- [Work to be completed]
All entries are to be reproduced exactly; the pictures are to be omitted.

- [Data for review]
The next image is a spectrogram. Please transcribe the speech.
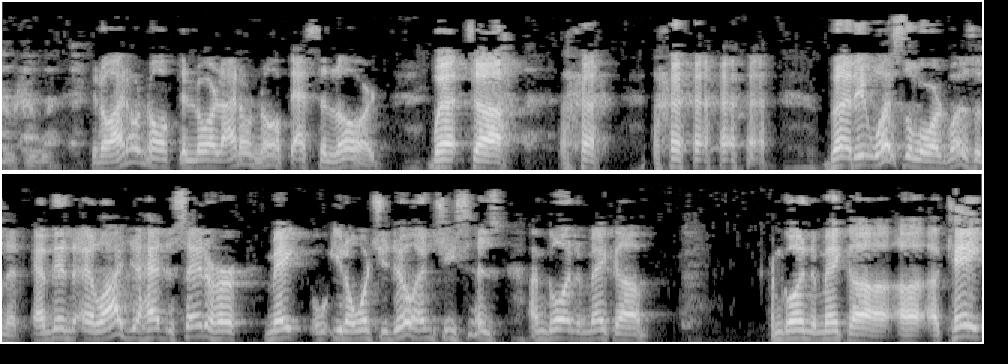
you know, I don't know if the Lord, I don't know if that's the Lord, but, uh, but it was the Lord, wasn't it? And then Elijah had to say to her, make, you know, what you doing? She says, I'm going to make a, I'm going to make a, a, a cake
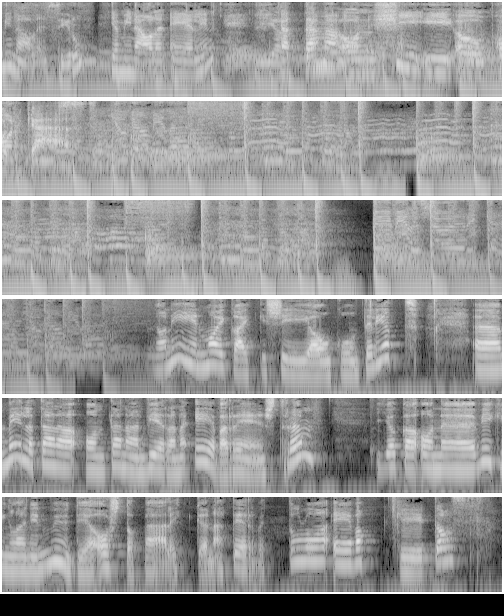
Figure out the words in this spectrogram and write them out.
Minä olen Siru. Ja minä olen Eelin. Ja, ja tämä on CEO Podcast. No niin, moi kaikki CEOn kuuntelijat. Meillä täällä on tänään vieraana Eeva Renström, joka on Viking Linein myynti- ja ostopäällikkönä. Tervetuloa Eeva. Kiitos.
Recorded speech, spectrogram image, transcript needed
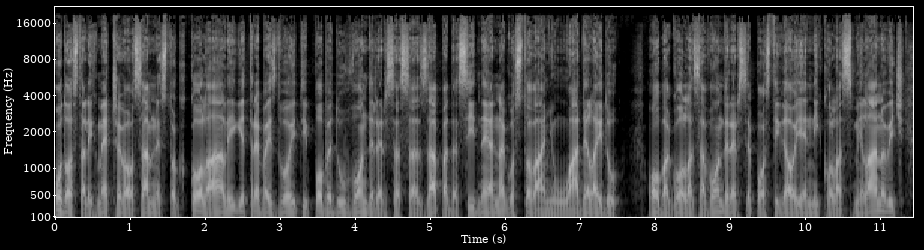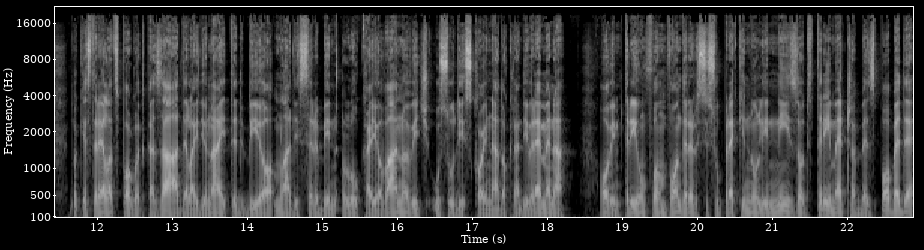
Od ostalih mečeva 18. kola A lige treba izdvojiti pobedu Wanderersa sa zapada Sidneja na gostovanju u Adelaidu. Oba gola za Wanderer se postigao je Nikolas Milanović, dok je strelac pogotka za Adelaide United bio mladi Srbin Luka Jovanović u sudijskoj nadoknadi vremena. Ovim triumfom Wanderersi su prekinuli niz od tri meča bez pobede,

- [Result of this exercise]
The next image is a spectrogram. Please transcribe the speech.
you know, I don't know if the Lord, I don't know if that's the Lord, but, uh, but it was the Lord, wasn't it? And then Elijah had to say to her, make, you know, what you doing? She says, I'm going to make a, I'm going to make a, a, a cake
Figure out the words in this spectrogram and write them out.
Minä olen Siru. Ja minä olen Eelin. Ja, ja tämä on CEO Podcast. No niin, moi kaikki CEOn kuuntelijat. Meillä täällä on tänään vieraana Eeva Renström, joka on Viking Linein myynti- ja ostopäällikkönä. Tervetuloa Eeva. Kiitos.
Recorded speech, spectrogram image, transcript needed
Od ostalih mečeva 18. kola A lige treba izdvojiti pobedu Wanderersa sa zapada Sidneja na gostovanju u Adelaidu. Oba gola za Wanderer se postigao je Nikolas Milanović, dok je strelac pogotka za Adelaide United bio mladi Srbin Luka Jovanović u sudijskoj nadoknadi vremena. Ovim triumfom Wanderersi su prekinuli niz od tri meča bez pobede,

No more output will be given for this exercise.